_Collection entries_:
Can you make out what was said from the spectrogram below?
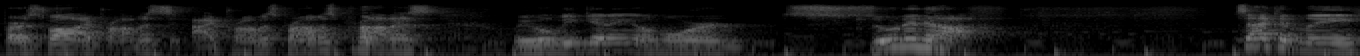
first of all, I promise, I promise, promise, promise, we will be getting a horn soon enough. Secondly,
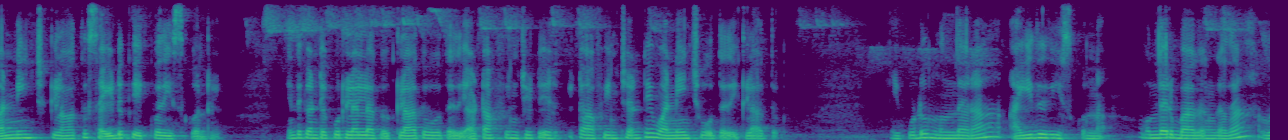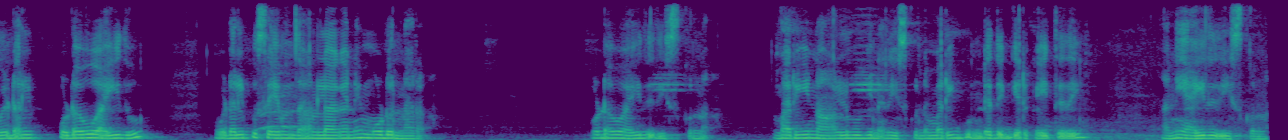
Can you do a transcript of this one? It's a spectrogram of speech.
వన్ ఇంచ్ క్లాత్ సైడ్కు ఎక్కువ తీసుకోండి. ఎందుకంటే కుట్లల్లోకి క్లాత్ పోతుంది. అటు హాఫ్ ఇంచ్ ఇటు హాఫ్ ఇంచ్ అంటే వన్ ఇంచ్ పోతుంది క్లాత్. ఇప్పుడు ముందర ఐదు తీసుకున్నా. ముందరి భాగం కదా వెడల్పు పొడవు ఐదు. వెడల్పు సేమ్ దానిలాగానే మూడున్నర. పొడవు ఐదు తీసుకున్నా. మరీ నాలుగు గిన్నె తీసుకున్నా మరీ గుండె దగ్గరికి అవుతుంది అని ఐదు తీసుకున్నా.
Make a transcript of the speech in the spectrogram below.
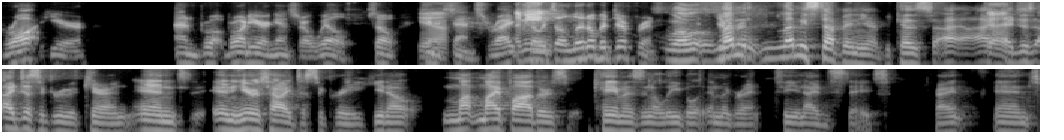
brought here and brought, brought here against our will. So in Yeah. a sense, right? I so it's a little bit different. Well, It's let me let me step in here because I, I, I just I disagree with Kiran, and and here's how I disagree. You know, my my father's came as an illegal immigrant to the United States, right? And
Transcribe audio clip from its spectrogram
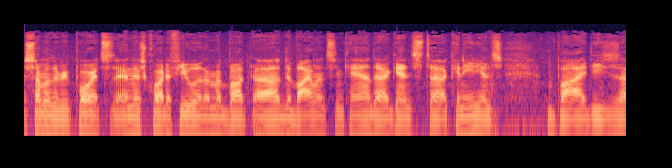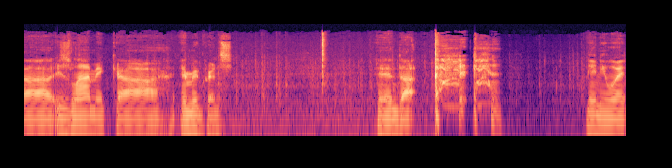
some of the reports, and there's quite a few of them about uh, the violence in Canada against uh, Canadians by these uh, Islamic uh, immigrants. And uh, anyway,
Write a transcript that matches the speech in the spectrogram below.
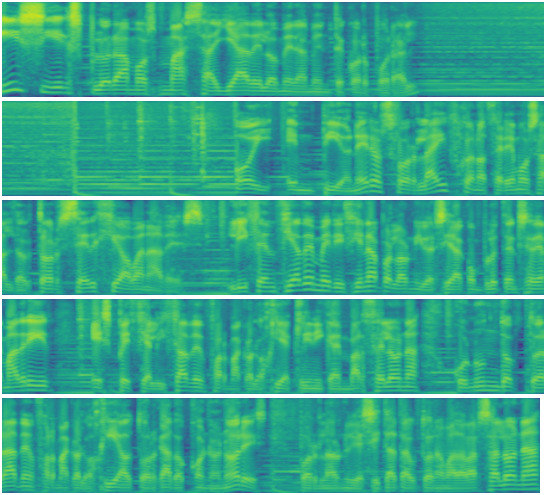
¿Y si exploramos más allá de lo meramente corporal? Hoy en Pioneros for Life conoceremos al doctor Sergio Abanades, licenciado en medicina por la Universidad Complutense de Madrid, especializado en farmacología clínica en Barcelona, con un doctorado en farmacología otorgado con honores por la Universidad Autónoma de Barcelona,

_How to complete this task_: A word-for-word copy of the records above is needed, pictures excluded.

_Task solution_:
Can you make out what was said from the spectrogram below?
first of all, I promise, I promise, promise, promise, we will be getting a horn soon enough. Secondly,
Can you do a transcript of this one? It's a spectrogram of speech.
వన్ ఇంచ్ క్లాత్ సైడ్కు ఎక్కువ తీసుకోండి. ఎందుకంటే కుట్లల్లోకి క్లాత్ పోతుంది. అటు హాఫ్ ఇంచ్ ఇటు హాఫ్ ఇంచ్ అంటే వన్ ఇంచ్ పోతుంది క్లాత్. ఇప్పుడు ముందర ఐదు తీసుకున్నా. ముందరి భాగం కదా వెడల్పు పొడవు ఐదు. వెడల్పు సేమ్ దానిలాగానే మూడున్నర. పొడవు ఐదు తీసుకున్నా. మరీ నాలుగు గిన్నె తీసుకున్నా మరీ గుండె దగ్గరికి అవుతుంది అని ఐదు తీసుకున్నా.
Make a transcript of the speech in the spectrogram below.
brought here and brought, brought here against our will. So in Yeah. a sense, right? I so it's a little bit different. Well, It's let me let me step in here because I, I, I just I disagree with Kiran, and and here's how I disagree. You know, my my father's came as an illegal immigrant to the United States, right? And
Transcribe audio clip from its spectrogram
some of the reports, and there's quite a few of them about uh, the violence in Canada against uh, Canadians by these uh, Islamic uh, immigrants. And uh, anyway,
Write a transcript that matches the speech in the spectrogram below.
¿Y si exploramos más allá de lo meramente corporal? Hoy en Pioneros for Life conoceremos al doctor Sergio Abanades, licenciado en medicina por la Universidad Complutense de Madrid, especializado en farmacología clínica en Barcelona, con un doctorado en farmacología otorgado con honores por la Universidad Autónoma de Barcelona,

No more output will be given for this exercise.